And if they lose the fear, they wouldn’t care at all about a test.
If you can help them picture how learning and test papers fit the big picture of their life, they have more chances of being intrinsically motivated.
9. USE EXTRINSIC MOTIVATION AS A REWARD
Using extrinsic motivation to a small degree can increase intrinsic motivation as well, but it is not advisable to use it always.
But without extrinsic motivation, it’s hard to stay on the path of your goals long-term. There are always some extrinsic rewards.
For example, students study well for grades, people work to get paid, you practice daily to get medals, etc.
But what happens when we are used to getting extrinsic rewards is that, over time, we lose interest in the activities that we were once genuinely interested in.
Hence, give external rewards only to celebrate their effort and progress where you see fit. Giving rewards for their growth regardless of the end result will help them value their effort more than rewards.
Intrinsic motivation is so important to raise kids who will do well even when you are not around.
The key takeaway is to encourage them to do more things they like so that they get a taste of how being intrinsically motivated helps them to feel good.
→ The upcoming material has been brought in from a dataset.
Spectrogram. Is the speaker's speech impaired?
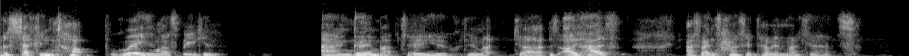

It happens when they enjoy their accomplishments because they are doing the things they genuinely want.
- Top 10 tips to teach your child to be kind and value others
- The 10 best tips to parent a highly sensitive child (& 13 signs of a highly sensitive child)
- 25 basic good manners to teach your kids
- What is positive or negative reinforcement and positive or negative punishment (explained with examples)
- List of age-appropriate chores for kids (from toddlers to teenagers)
- Why you should stop lecturing kids (and what to do instead)
- 101 questions to ask kids for fun and to promote resilience and critical thinking
- Why am I an angry mom? 7 common anger triggers and how to deal with them
- 3 valid reasons why we should let boys cry
- 30 simple family ritual ideas to bring your family closer